This year's traditional Thanksgiving dinner will be easier on the wallet, with the price the lowest in five years, according to the American Farm Bureau Federation.
The farm organization found the price of the turkey and all the trimmings for the classic Thanksgiving Day meal for 10 people will cost 1.5 percent less than last year, or an average of $49.12. That is down 75 cents from last year's average cost of $49.87.
"The last time Thanksgiving was this cheap was 2013," John Newton, the federation's market intelligence director. "The fact you can have that classic meal for under $5 per person says a lot about the U.S. farmer and the harvest they produce every year."
Nationally, the average cost of the traditional Thanksgiving meal as tracked by the federation has gone down for two-consecutive years.

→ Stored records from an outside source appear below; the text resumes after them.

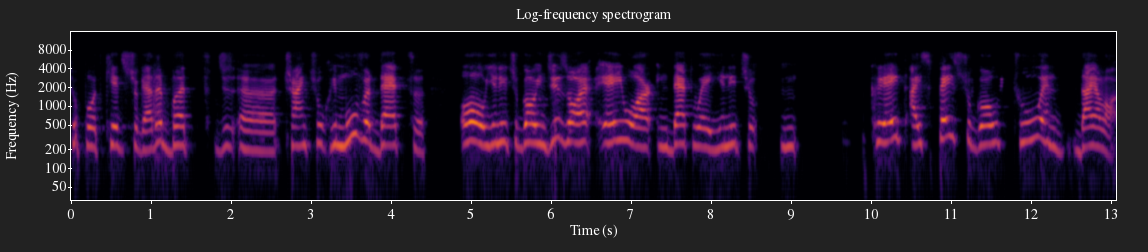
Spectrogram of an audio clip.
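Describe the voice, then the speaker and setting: A woman with a Brazilian Portuguese accent speaks at a fairly slow pace and a high pitch. Her loudness swings widely. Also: ordinary pitch variation. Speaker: co-author and educator. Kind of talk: seminar discussion. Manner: halting, searching for words.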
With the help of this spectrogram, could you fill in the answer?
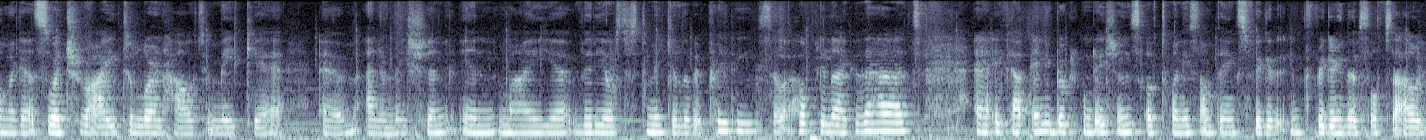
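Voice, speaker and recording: Speaking with a non-native accent, a woman uses a fairly low pitch and a monotone, flat intonation at a moderate pace. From Sweden. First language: not English. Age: 20s. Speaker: book vlogger. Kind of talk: casual vlog review. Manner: casual, filler-heavy.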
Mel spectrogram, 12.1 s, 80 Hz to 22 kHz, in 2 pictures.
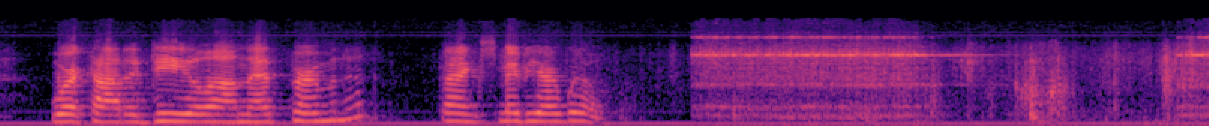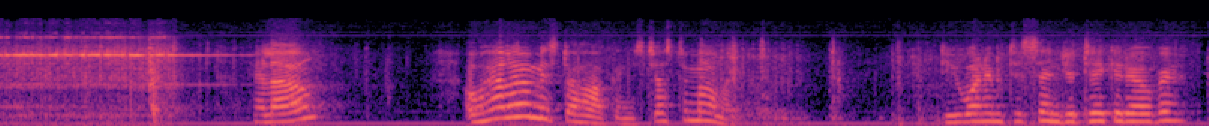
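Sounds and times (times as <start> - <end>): telephone bell ringing: 3.5 - 5.0, 5.8 - 7.4.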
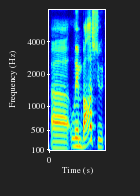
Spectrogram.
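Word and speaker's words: Limbhasut: KK Limbaugh Soot at the top at 10,700, Dylan Wu 10,400, Jeremy Paul 10,002, and Matt Picanso. I will also mispronounce a lot of names during this. Limbaugh Soot is correct, though.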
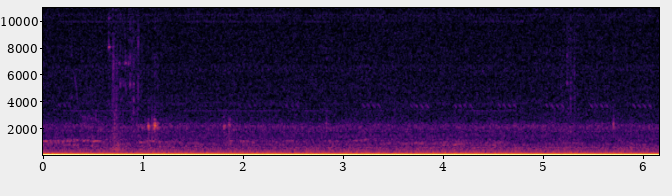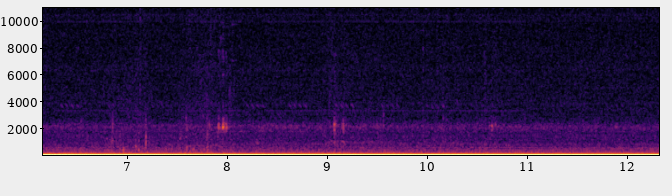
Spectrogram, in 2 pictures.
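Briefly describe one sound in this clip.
Soft footsteps shuffle on stone.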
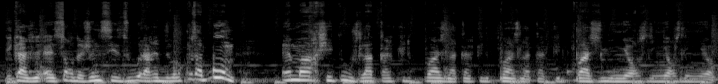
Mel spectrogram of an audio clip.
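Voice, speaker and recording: A young man talks in a slangy, repetitive way, turning again and again to the listener. His voice sits a little high for a man. Soft music plays underneath. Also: steady tone, very fast, hardly any pauses. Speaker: dating advice talker. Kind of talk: casual monologue to viewers.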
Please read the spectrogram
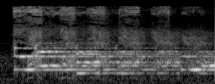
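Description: Electronic dance music: a bright, high synth melody with a hissy wash over it comes in suddenly just after the start, with no bass beneath it.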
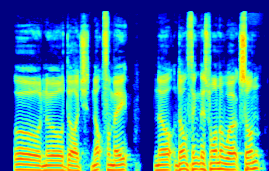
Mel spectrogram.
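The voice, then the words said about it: Imitated Northern English accent. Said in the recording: “his Northern accent”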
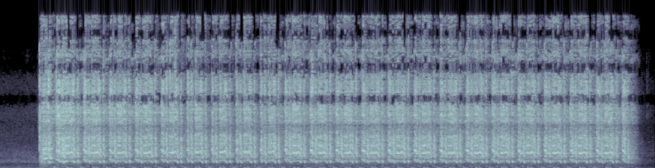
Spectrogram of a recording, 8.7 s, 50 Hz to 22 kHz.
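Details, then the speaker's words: 1996 Honda Magna 750 VF750CD after coolant refill, battery charge uncertain: starter chugs steadily about eight seconds, never fires; cranks but no start, owner suspects fuel delivery (possibly faulty valve) since it fires on starting fluid. "I think it's a fuel delivery issue. Because if you throw some starting fluid in there, it'll fire."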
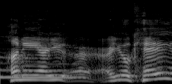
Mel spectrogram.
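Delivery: concerned lady. Retold or imitated. Middle-aged lady checking on a stranger, high concerned imitation.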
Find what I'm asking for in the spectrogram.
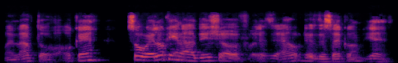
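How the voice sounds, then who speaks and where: A man's voice: medium pitch, lively intonation, moderate pace, creaky. A man tutoring anaesthesia students over a video call, quizzing them and teasing them along. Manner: encouraging, teasing, gives marks. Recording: dull lo-fi call audio.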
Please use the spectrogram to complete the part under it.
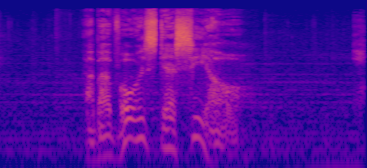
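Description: A man speaks in a low, questioning voice.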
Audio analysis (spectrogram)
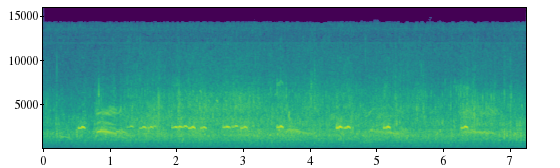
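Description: Eurasian teal give short, high, whistled calls in scattered bursts of one or two notes, repeating throughout over a steady rushing background of water and wind.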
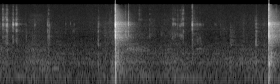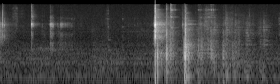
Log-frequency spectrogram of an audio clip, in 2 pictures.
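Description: Aviation tin snips cutting small pieces of thin sheet steel: four sharp snaps as the blades close through the metal, about two and five seconds in and two close together near the end, with light clicks of the blades and metal between.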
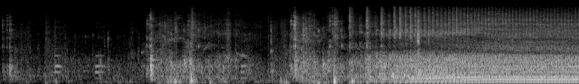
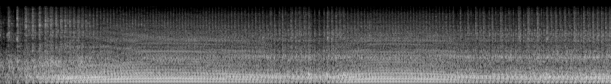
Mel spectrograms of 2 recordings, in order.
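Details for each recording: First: Webb mower with a Briggs & Stratton Classic engine, after a new pull cord, carburettor clean and spring work, having run jittery before: it fires and settles into a steady, even drone with a clean tone, running really well. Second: Webb mower with a Briggs & Stratton Classic engine, before repair, with a worn pull cord: the speed swings up and down every few seconds and over-revs, sounding a bit electrical or fuel-related. The surging comes from a faulty carburettor diaphragm and a tampered governor spring.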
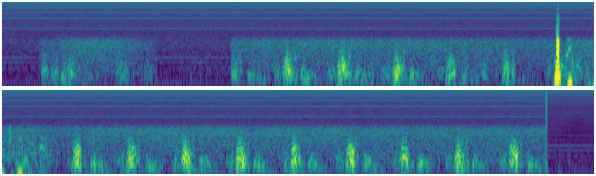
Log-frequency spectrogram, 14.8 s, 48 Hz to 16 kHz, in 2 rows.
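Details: Regular soft whooshing pulses at roughly 110 beats a minute after a brief pause and one loud click: an early fetal heartbeat on ultrasound at 6 weeks.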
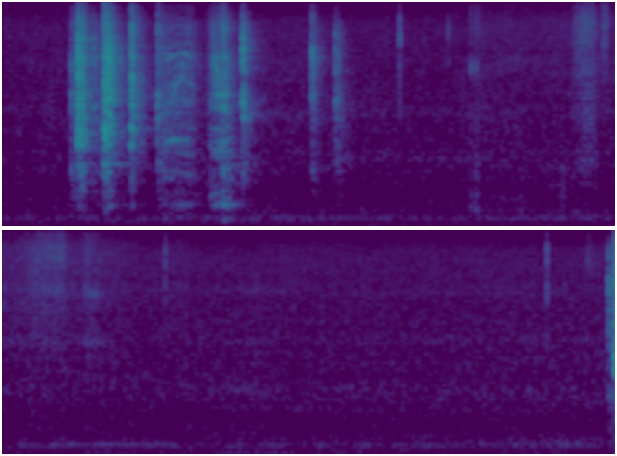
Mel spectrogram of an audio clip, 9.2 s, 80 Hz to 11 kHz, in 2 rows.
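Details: 2013 Ford Focus, quiet cabin: burst of clicks and a short whir repeating about every 8 seconds after opening and shutting the door, roughly 25 times over 2.5 minutes, from the engine's right side; dealer called it normal, later fixed per TSB 13-4-18, unrelated to grille shutter.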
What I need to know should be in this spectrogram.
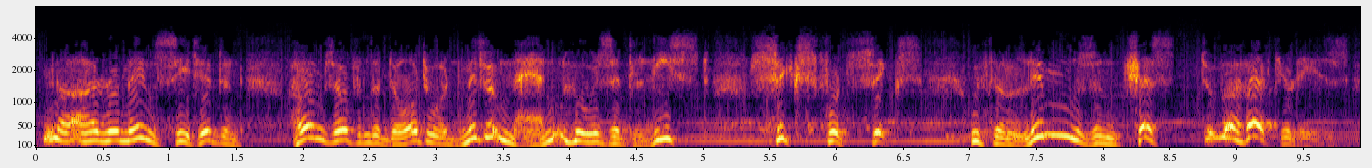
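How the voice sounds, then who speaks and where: An actor playing a mild, loyal doctor companion, speaking in a measured way in a radio mystery. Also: male voice, a little high, huge pitch swings, slight background noise, heavily acted. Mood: measured narrating. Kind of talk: radio drama acting and narration. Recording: tinny old radio recording.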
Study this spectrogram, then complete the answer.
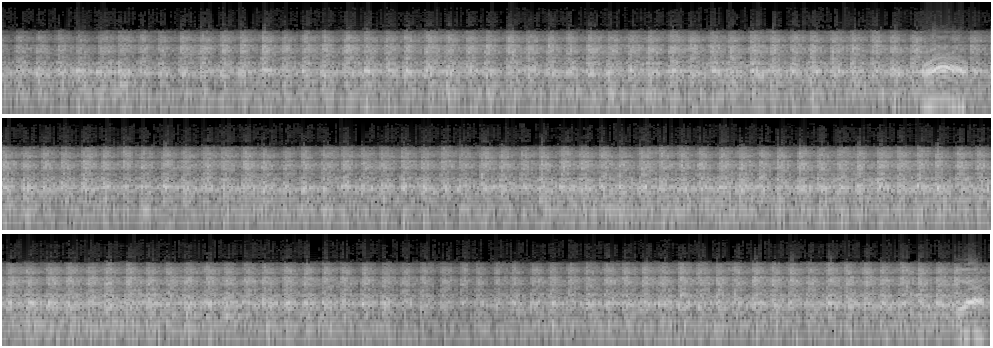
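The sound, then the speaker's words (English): The steam locomotive the General rumbles steadily through a tunnel, a loud, continuous, enclosed roar with a droning hum that never lets up, broken only by a brief low thump partway through. “Yeah, this is the General going through a tunnel.”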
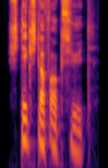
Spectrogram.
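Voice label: "Stickstoffoxyd", German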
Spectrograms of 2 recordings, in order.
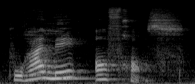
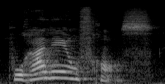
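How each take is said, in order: No difference in how they are said.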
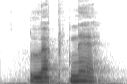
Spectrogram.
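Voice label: "lephni", Koasati word for "winter"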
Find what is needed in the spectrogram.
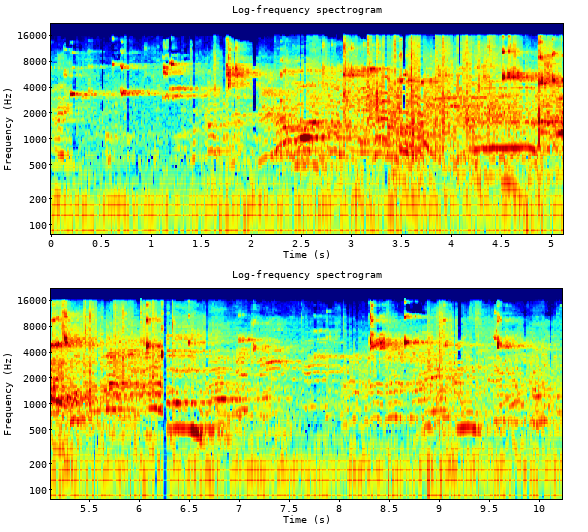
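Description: Basketball game in a gym: the ball bouncing on the hardwood court, short high squeaks, and players and spectators calling out, all echoing in the hall.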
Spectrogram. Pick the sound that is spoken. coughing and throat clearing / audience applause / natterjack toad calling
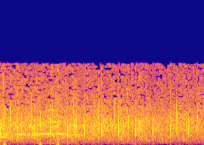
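audience applause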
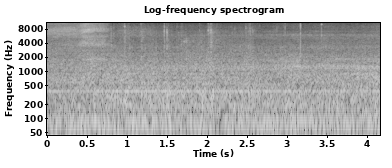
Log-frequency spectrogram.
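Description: Electric Class 91-hauled express train's coaches rolling past close by along the platform: a steady rumble of wheels on rail with a steady hum and a few faint clicks.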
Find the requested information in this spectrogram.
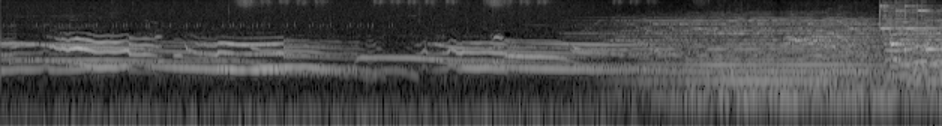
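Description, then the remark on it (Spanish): Several wolves howl together in long, wavering, overlapping tones that rise and fall, forming a sustained chorus that grows fuller toward the end, with no talking; the howls were provided by Carlos de Ita. “que se escuche alta y fuerte, como los aullidos que nos ha cedido Carlos de Ita, una de las personas que más sabe sobre la pérdida de los sonidos en la naturaleza.”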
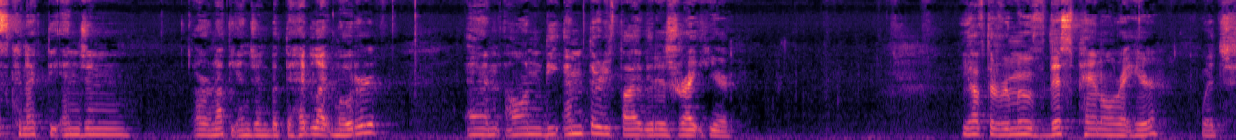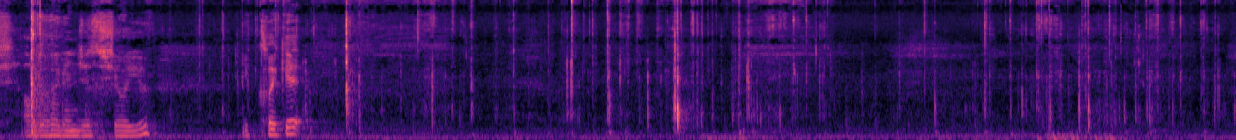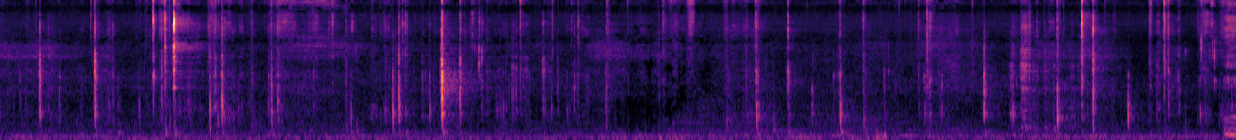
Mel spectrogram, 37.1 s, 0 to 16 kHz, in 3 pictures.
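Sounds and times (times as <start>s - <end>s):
plastic rubbing and scraping: 11.4s - 37.0s
plastic clips clicking and snapping: 14.3s - 30.9s, 31.9s - 36.8s.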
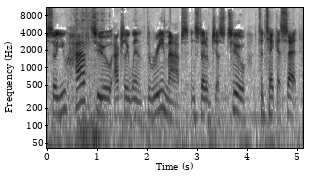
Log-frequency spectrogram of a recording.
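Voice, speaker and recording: A man talks at a fairly high pitch. Noticeable background noise runs under his voice. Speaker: esports caster. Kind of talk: live commentary. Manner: animated, excited.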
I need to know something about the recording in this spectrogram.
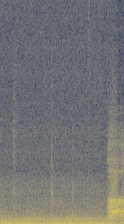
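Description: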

Newton said this year's decline was led by falling turkey prices.
Indeed, the biggest single decline this year for the national cost is the price of the 16-pound turkey, down 36 cents to an average to $22.38 from $22.74 last year. That's a decline of 1.6 percent.
"Wholesale turkey prices are now below $1 [per pound] for the first time since 2013," said Newton. "We have an abundant supply of turkeys, and that's really leading to some of the lower prices that consumers are seeing at the grocery store."
Some supermarkets use the turkeys essentially as a "loss leader" to drive sales in stores for other holiday food items. Amazon's recently purchased Whole Foods is cutting prices for its organic or non-antibiotic turkeys for Thanksgiving this year.
Other special items on the dinner table that are down nationally this year include sweet potatoes, rolls, green peas and 9-inch pie shells. Three pounds of sweet potatoes were $3.52, down 2.2 percent from last year. The price of a dozen rolls fell 8.1 percent, pie shells dropped by 5.4 percent and a gallon of whole milk dropped by 5.7 percent.
"The gallon of milk was lower as milk supplies in the United States continue to grow," said Newton. It also comes as some East Coast dairy producers are experiencing some of the thinnest profit margins in the past few years.
However, the federation said the price of the pumpkin pie mix was up by 2.6 percent, whipped cream jumped 4 percent and 12 ounces of fresh cranberries went up 1.7 percent. In percentage terms, the highest increase this year was cube stuffing, rising 5.2 percent over 2016 levels.
According to Newton, some of the price movements may be more related to processing costs, including labor and energy expenses. He said things that are more directly farmed to consumers didn't see a significant price increase in this year.
The survey, which has been conducted annually since 1986, is done by volunteer shoppers around the country and looks at regular-priced items. It doesn't reflect store coupons or other discounting.
Demand for organic and specialty turkeys has been growing in recent years, but the most popular ones for Thanksgiving remain frozen whole birds.
Last month, the U.S. Department of Agriculture reported that the total frozen whole turkeys in cold storage as of Sept. 30 were up about 22 percent from last year. The increase partly reflects a building of supplies in advance of Thanksgiving but also additional supplies that have been produced.
The oversupply of turkey may be good news for consumers, but it has hurt pricing for the major producers of the bird and, in some cases, squeezed margins. Even so, the organic turkeys tend to have stronger pricing than the conventional frozen birds.
"This year overall has been a more challenging year in general," said Jay Jandrain, COO of Butterball, the nation's largest supplier of turkeys. He said there's been "too much supply out there [of turkeys] and an oversupply of protein in general."
"It's made for a more competitive environment in general, both because of turkey industry-specific supplies as well as protein in general," he said.
This year, Butterball is rolling out for the first time an organic whole bird, although Jandrain said it's a "very small part of the business."
"As we look at those types of offerings, whether it's in a whole bird or it's other types of products that we produce, we're certainly seeing increased consumer demand for antibiotic-free ... in organic products in general," the COO said. "We're looking for additional opportunities to meet consumer needs in providing those additional offerings, also."
Parts of the country may see even lower costs than the national price reported by the federation.
For example. the classic Thanksgiving meal will cost total of $44.74 this year in New York state, down $1.89 or a nearly 10 percent decline from last year, according to the state farm bureau's survey. That means it will be on average $4.38 cheaper for New Yorkers than the national average price for the meal.
The savings for New Yorkers is evident in the price of 16-pound turkeys, which will cost an average $21.36 in the state, down from $22.20 last year and more than a $1 cheaper than the national average price of $22.38 this year.